With the Alinity m instrument now also available, Abbott's customers may be able to realize the benefits of combining the molecular system with the other Alinity systems, according to Abbott. Labs frequently detect an infectious disease using the clinical chemistry and immunoassay platform and use molecular testing for confirmation, though the specific protocol varies from one health facility to another, Bano said.

With CE marking in the bag, the firm anticipates that eventually it will receive 510(k) clearance from US Food and Drug Administration to market the system in the US though the timing of clearance is unclear.

Market dynamics

Nonetheless, to gain market share, Abbott will need to convince customers that the Alinity m molecular system can help it better meet testing demand than competing FDA-cleared platforms, and it will encounter other heavy hitters in the high-volume molecular testing market, such as Roche, Hologic, Qiagen, and Becton Dickinson.
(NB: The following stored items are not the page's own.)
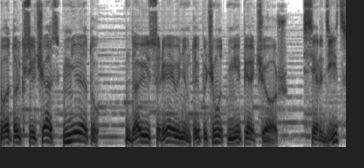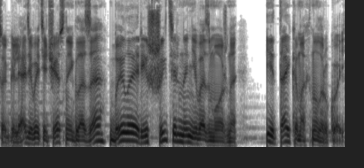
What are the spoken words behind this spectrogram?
Вот только сейчас нету. Да и с ревенем ты почему-то не печешь. Сердиться, глядя в эти честные глаза, было решительно невозможно, и Тайка махнул рукой.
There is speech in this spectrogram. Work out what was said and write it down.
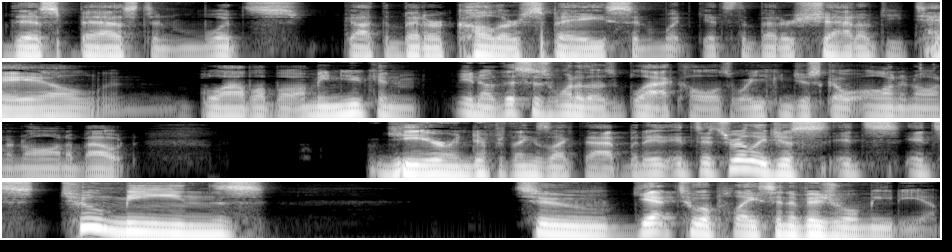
this best and what's got the better color space and what gets the better shadow detail and blah blah blah. I mean, you can, you know, this is one of those black holes where you can just go on and on and on about gear and different things like that. But it, it's it's really just it's it's two means to get to a place in a visual medium.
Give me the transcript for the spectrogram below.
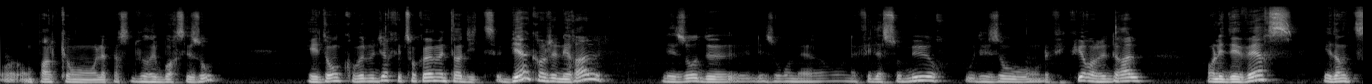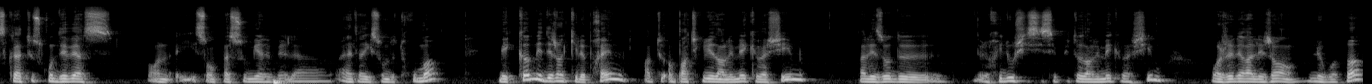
on parle quand la personne voudrait boire ces eaux. Et donc, on veut nous dire qu'elles sont quand même interdites. Bien qu'en général, les eaux de les eaux on a fait de la saumure ou des eaux on a fait cuire en général on les déverse et cas tout ce qu'on déverse on, ils sont pas soumis à l'interdiction de trouma mais comme il y a des gens qui le prennent en, particulier dans les mekvashim dans les eaux de, le ridouche ici c'est plutôt dans les mekvashim où en général les gens ne le voient pas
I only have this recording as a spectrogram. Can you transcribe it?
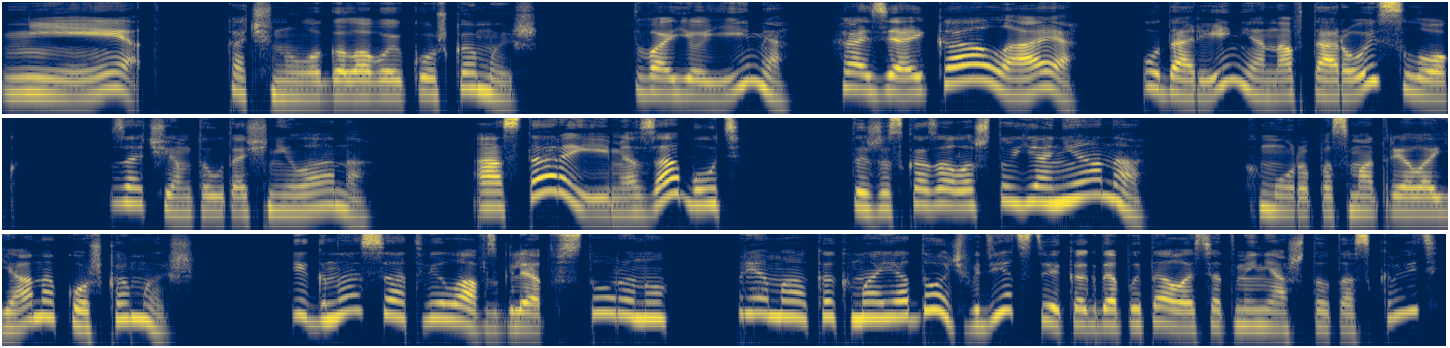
«Нет», — качнула головой кошка-мышь. «Твое имя — хозяйка Алая. Ударение на второй слог», — зачем-то уточнила она. «А старое имя забудь. Ты же сказала, что я не она». Хмуро посмотрела я на кошка-мышь. Игнесса отвела взгляд в сторону, прямо как моя дочь в детстве, когда пыталась от меня что-то скрыть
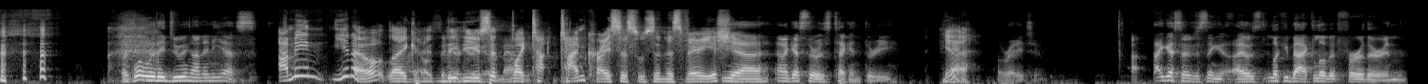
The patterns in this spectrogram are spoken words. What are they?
like what were they doing on NES? I mean, you know, like the, you said, like Ti- Time Crisis was in this very issue. Yeah, and I guess there was Tekken 3 yeah. already too. I- I guess I was just thinking. I was looking back a little bit further in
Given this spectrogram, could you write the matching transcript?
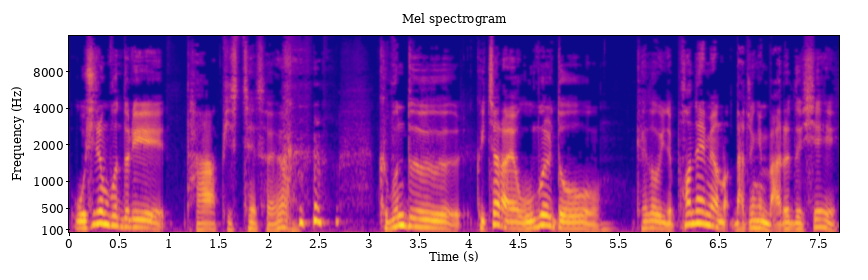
오시는 분들이 다 비슷해서요. 그분들 그 있잖아요. 우물도 계속 이제 퍼내면 나중엔 마르듯이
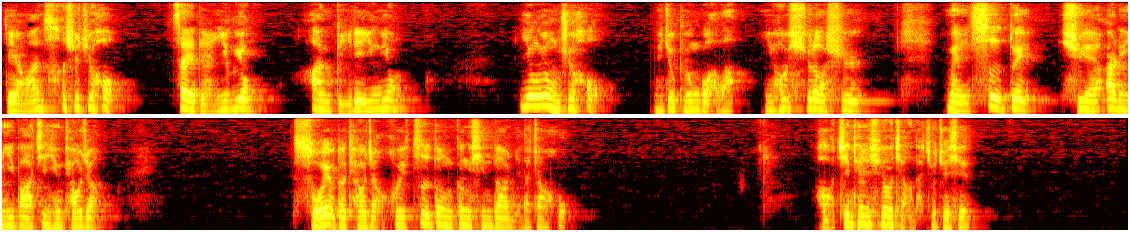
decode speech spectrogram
点完测试之后，再点应用，按比例应用。应用之后，你就不用管了。以后徐老师每次对徐言二零一八进行调整，所有的调整会自动更新到你的账户。好，今天需要讲的就这些。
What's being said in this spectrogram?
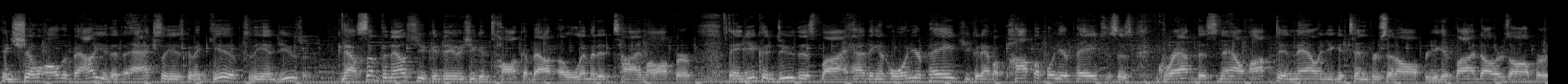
and show all the value that it actually is going to give to the end user now something else you can do is you can talk about a limited time offer. And you can do this by having it on your page. You can have a pop-up on your page that says grab this now opt in now and you get 10% off or you get five dollars off or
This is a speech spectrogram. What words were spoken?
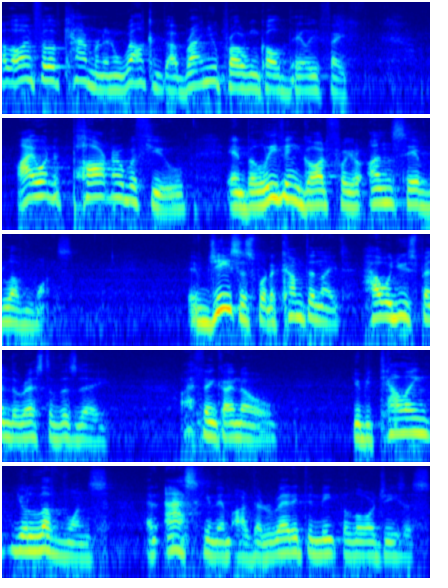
Hello, I'm Philip Cameron, and welcome to a brand new program called Daily Faith. I want to partner with you in believing God for your unsaved loved ones. If Jesus were to come tonight, how would you spend the rest of this day? I think I know. You'd be telling your loved ones and asking them, are they ready to meet the Lord Jesus?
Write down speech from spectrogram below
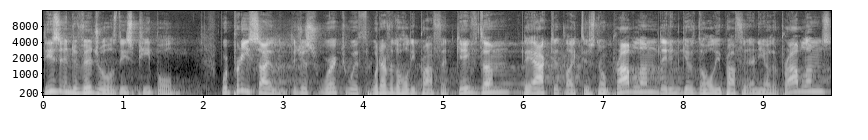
these individuals, these people, were pretty silent. They just worked with whatever the Holy Prophet gave them. They acted like there's no problem. They didn't give the Holy Prophet any other problems.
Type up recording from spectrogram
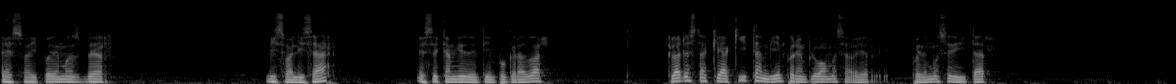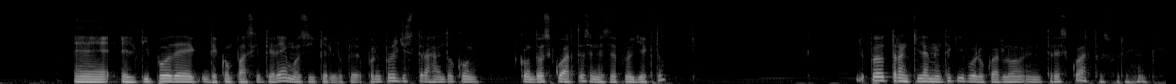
Eso, ahí podemos ver, visualizar ese cambio de tiempo gradual. Claro está que aquí también, por ejemplo, vamos a ver, podemos editar eh, el tipo de, compás que queremos y que lo que, por ejemplo, yo estoy trabajando con, con dos cuartos en este proyecto. Yo puedo tranquilamente aquí colocarlo en tres cuartos, por ejemplo.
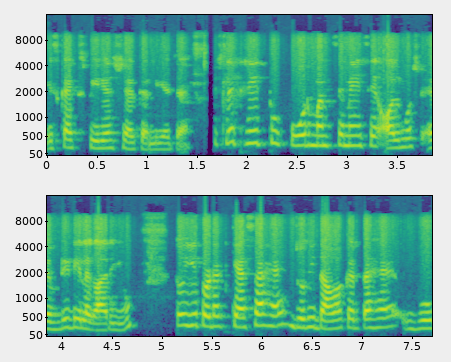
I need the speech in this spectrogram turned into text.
इसका एक्सपीरियंस शेयर कर लिया जाए। पिछले थ्री टू फोर मंथ से मैं इसे ऑलमोस्ट एवरी डे लगा रही हूँ। तो ये प्रोडक्ट कैसा है, जो भी दावा करता है, वो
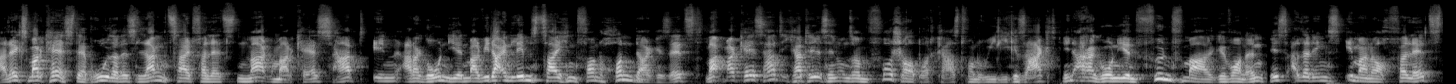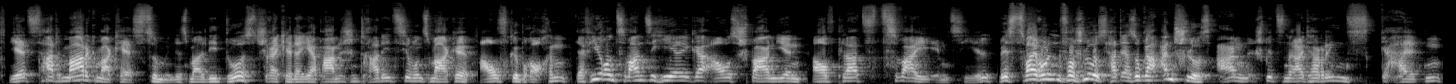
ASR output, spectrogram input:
Alex Marquez, der Bruder des langzeitverletzten Marc Marquez, hat in Aragonien mal wieder ein Lebenszeichen von Honda gesetzt. Marc Marquez hat, ich hatte es in unserem Vorschau-Podcast von Wheelie gesagt, in Aragonien fünfmal gewonnen, ist allerdings immer noch verletzt. Jetzt hat Marc Marquez zumindest mal die Durststrecke der japanischen Traditionsmarke aufgebrochen. Der 24-Jährige aus Spanien auf Platz 2 im Ziel. Bis zwei Runden vor Schluss hat er sogar Anschluss an Spitzenreiter Rins gehalten,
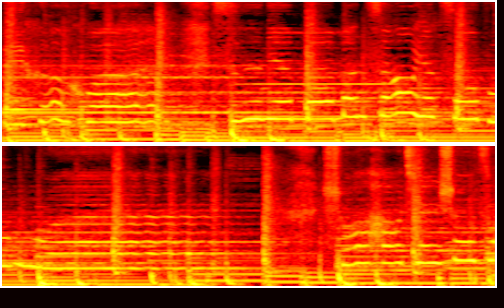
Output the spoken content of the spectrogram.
悲和欢，思念慢慢走也走不完。说好牵手作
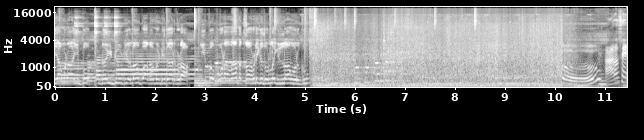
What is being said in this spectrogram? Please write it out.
முடியாம நான் இப்போ நைட் டியூட்டி எல்லாம் பார்க்க வேண்டியதா இருக்குடா. இப்போ போனாதான் அந்த கரடிக்க தொல்லை இல்லாம இருக்கும். அரசே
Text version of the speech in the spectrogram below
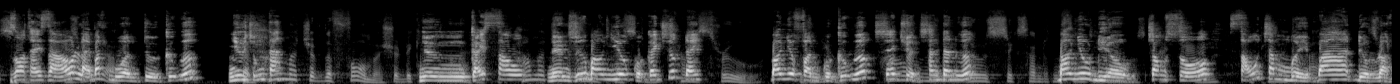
Do Thái giáo lại bắt nguồn từ cựu ước như chúng ta. Nhưng cái sau nên giữ bao nhiêu của cái trước đây? Bao nhiêu phần của cựu ước sẽ chuyển sang tân ước? Bao nhiêu điều trong số 613 điều luật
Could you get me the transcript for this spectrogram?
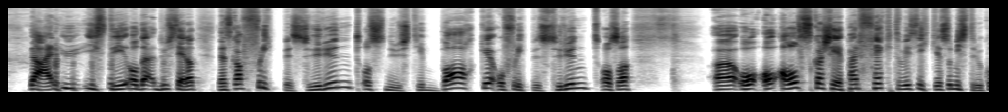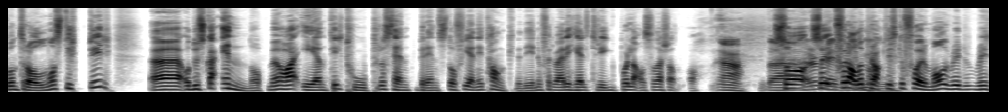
det er i strid Og det, du ser at den skal flippes rundt og snus tilbake og flippes rundt, og så og, og alt skal skje perfekt, hvis ikke så mister du kontrollen og styrter. Uh, og du skal ende opp med å ha 1-2% brennstoff igjen i tankene dine for å være helt trygg på land. Så, sånn, ja det så, så for alle mange. praktiske formål, re, re,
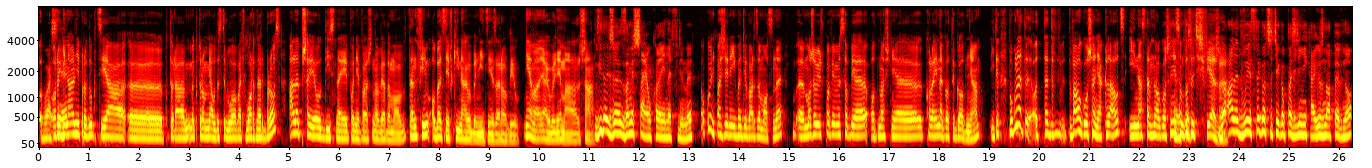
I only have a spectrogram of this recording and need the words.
Właśnie. Oryginalnie produkcja, y, która, którą miał dystrybuować Warner Bros., ale przejął Disney, ponieważ no wiadomo, ten film obecnie w kinach by nic nie zarobił. Nie ma, jakby nie ma szans. Widać, że zamieszczają kolejne filmy. Ogólnie październik będzie bardzo mocny. E, Może już powiemy sobie odnośnie kolejnego tygodnia. I te, w ogóle te, te dwa ogłoszenia, Clouds i następne ogłoszenie są dosyć świeże. No ale 23 października już na pewno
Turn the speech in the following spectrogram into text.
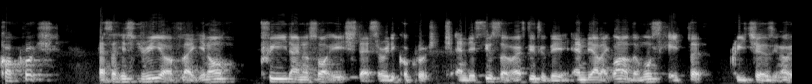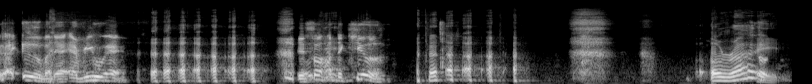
cockroach has a history of like you know pre-dinosaur age that's already cockroach, and they still survive till today, and they're like one of the most hated creatures. You know, like Ugh, but they're everywhere. They're so hard to kill. All right. So,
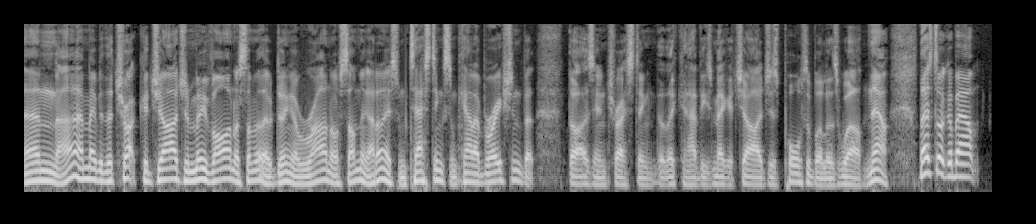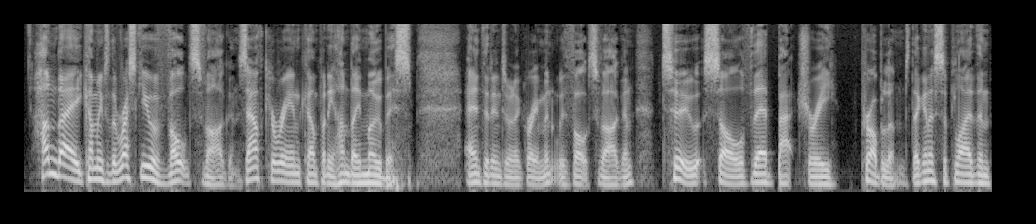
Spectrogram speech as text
and uh, maybe the truck could charge and move on or something they were doing a run or something i don't know some testing some calibration but that was interesting that they could have these mega chargers portable as well now let's talk about Hyundai coming to the rescue of Volkswagen. South Korean company Hyundai Mobis entered into an agreement with Volkswagen to solve their battery problems. They're going to supply them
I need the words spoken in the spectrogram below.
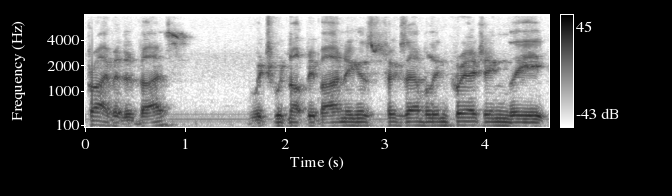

Further, lab directors interested in highly multiplexed systems may not be interested in replacing their smaller molecular diagnostic systems with larger, high-volume systems that don't provided the same level of multiplexing, Piper Jaffrey analyst William Quirk said in an interview.

Given that most hospital labs at present are under market pressure due to the Protecting Access to Medicare Act of 2014 (PAMA), labs are more likely than in the past to add highly multiplexed testing to their menus that enables them to capture incremental gains in margin and provider broader pathogen coverage for their customers, he said.

At the same time, "there are certain economic benefits to consolidating those higher volume tests under a single platform, and certainly that's been the strategy of Roche and Hologic, two of the companies that were earlier [than Abbott] in offering fully automated high-throughput systems to the market," Quirk said.

In the molecular testing space, the Alinity m's impact on competitors' market share is likely to be seen in the "long term" and will probably begin to materialize in 2020, Evercore ISI analyst Vijay Kumar told 360Dx. It's been more than a decade since the firm received CE marking for the M2000 automated molecular batch processing platform, the predecessor to the Alinity m. That could leave Abbott at a "significant disadvantage" to peers in markets for high-volume molecular testing, Kumar wrote in a recent research note.

Nonetheless, the Alinity m's small footprint in an era of "labs complaining about space" is a "clear advantage," he said. Many of the initial CE-related approvals on the platform are focused on virology, and therefore, the Alinity is probably going to "take on Roche's Cobas," he wrote.

Other competitors in its sights include Hologic, which offers the Panther and Panther Fusion MDx systems and assays for sexually transmitted diseases and influenza, among other conditions; Qiagen and NeuMoDx, which announced a strategic partnership to offer next-generation systems for fully integrated molecular diagnostic testing with a focus on infectious diseases; and Becton Dickinson, which provides the Viper automated molecular system for detecting sexually transmitted diseases.

Roche got the FDA nod for its Cobas 6800 and Cobas 8800 molecular diagnostic platforms and associated hepatitis B and hepatitis C viral load assays in October 2015, and the firm has continued to receive clearances for assays on its system.

For example, a year ago, Roche received clearance for its Cobas CT/NG assay for use on its Cobas 6800 and 8800 systems. The assay and systems have been cleared to directly detect the DNA of Chlamydia trachomatis (CT) and/or Neisseria gonorrhoeae (NG) in symptomatic and asymptomatic individuals.

Both Abbott and Roche have reason to hope their high-throughput molecular systems will drive growth. Roche reported flat sales for its diagnostics division in the first quarter of 2019, driven by decreased sales in the centralized and point-of-care business and diabetes care business that were partially offset by strong growth in its MDx business.

Abbott's molecular diagnostics business has been growing at a pace below that of a peer group that includes Qiagen, Hologic, and Roche, and "we think Alinity m could accelerate this growth," Kumar wrote.